My experience with swamps is fairly succinct: When I was in 8th grade we took a class trip that included a jaunt down to the Okefenokee Swamp. A brief raft ride, some pointing at alligators, and I think someone may have drank the swamp water after the guide assured us it was cleaner than it looked.
And that’s been it really. As such, I think I should be forgiven for expecting to do any hiking in the vicinity of a lake swamp in Louisiana.
I’ve gone my whole life without ever setting foot, driving through, or really knowing anything about Arkansas. It turns out that the south western bit of Arkansas is a lot like the two states it borders: Texas and Louisiana. Sort of a hybrid really…pine forests with swampy bits rather than the dense pine forests of Texas or the swamps of Louisiana.
Our walk (I can’t call it a hike because it was short enough to not bring our packs) took us through the woods around Millwood Lake in Millwood State Park. The path was mostly submerged. If you’re not into waterproof shoes – this hike might make you reconsider.
As I am already a waterproof mid-height hiking boot wearing kind of guy I was able to take it in stride.
If you ever find yourself in the San Pedro de Atacama area of Chile, Lascar will prove to be an easy volcano to spot. Its not the famously conical shaped one that everyone takes pictures of, that one is Licancabur.* Lascar is the flat topped volcano streaked with white. The white streaks aren’t snow (most of the time…occasionally it snows too) but are sulfur deposits. Also, on most mornings you can see a small cloud over Lascar, due to the fact that Lascar is an active volcano.
Not only is Lascar active, it is the most active volcano in Northern Chile. Its volcanism is the cause of one of the strangest climbing difficulties I’ve ever heard of: toxic clouds of sulfur. If the wind is coming from across the crater the hike can get very unpleasant. It is sometimes so bad that the hike can’t be accomplished.
Sometimes I would like to have the opportunity to meet the individual responsible for naming places. Some names have history, others describe appearances or animals you might happen across (looking at you Golden Warbler Trails in Texas).
And then there are names like Devils Canyon. Obviously the namer thought of this name before he saw the canyon and was just itching to put it to a canyon, any canyon probably. Is there much devilish about this place? Well, its hot. Even in late March it can approach miserable. This is a place I would advise against hiking in high summer. Or at least doing so in the early morning, with lots of water and a hat.
Devils Canyon as best as I can discern is but one of a series of canyons near the Colorado National Monument. As it is near but not in the Monument it is free! Yay!
Earlier this year I had the opportunity to travel to the Atacama Desert in Chile. Many hikes were had. Many were awesome. This one was probably the most awesome.
Copa Coya is an almost volcano. It tried, but never quite made it. Evidence of its attempt include geothermal springs and geysers nearby. If you’re touring the Atacama a lot of groups visit Copa Coya just for the geysers and springs. If you’re into hiking, skip the geysers and go for the hike. You can always take a dip in the hot springs after the hike. Continue reading →

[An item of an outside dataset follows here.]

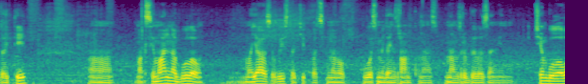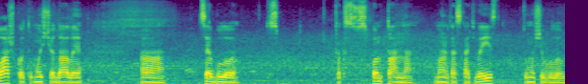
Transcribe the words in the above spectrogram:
дойти. А, максимальна була моя особиста, типу, це на восьмий день зранку нас, нам зробили заміну. Чим було важко, тому що дали, а, це було так спонтанно, можна так сказати, виїзд, тому що було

King Peak is the tallest mountain in the King Mountain Range. At 4091 feet /1247 meters, it isn’t terribly tall. But its got near enough to 3,000 feet of prominence (height from the ground the mountain is on to the top of the mountain), which makes it tall enough for me.
We took the Lightning Trail to the summit, but there are 2 other routes that you can take. Probably more if you’re backpacking. If you are doing it as a day hike I recommend Lightning. The trail is well marked and fun. After reaching the summit we took one of the alternative routes, King Crest North, for a couple of miles and found the going discouragingly slow. Lots of fallen trees meant it was hard to maintain a stride.
Does the picture above look like the desert to you? If so, you are technically correct…the best kind of correct. But also, in this case terribly misguided. The desert has all sorts of scrubby plants in it and rolling hills, and pebbles, and rocks and boulders and cacti and skittering beetles and such. Large piles of sand? Not so much.
This trail was born out of looking at a map, finding a peak labeled, and consulting the most comprehensive library of information available to me. The internet tells me that Hamblin Mountain is an ex-volcano that was sheared in half by plate tectonics, and that its other half (by the name one wonders if its not the better half) Cleopatra Mountain is now 12 miles away. True? Perhaps. Interesting? Certainly!
More interesting things about Hamblin Mountain:
It is unphotographable. From the parking area you cannot see the mountain. Perhaps it isn’t impossible to photograph, but one would probably need a boat and a map.
From the top one can see 4 states: Nevada, California, Utah and Arizona.
What I did know was that I could expect a little over 3.5 miles one way with over 1000′ of climb along the way. The various websites I encountered suggested that there may be something of a path…some of the time. Emboldened by pathless hiking the day prior this sounded like fun to me.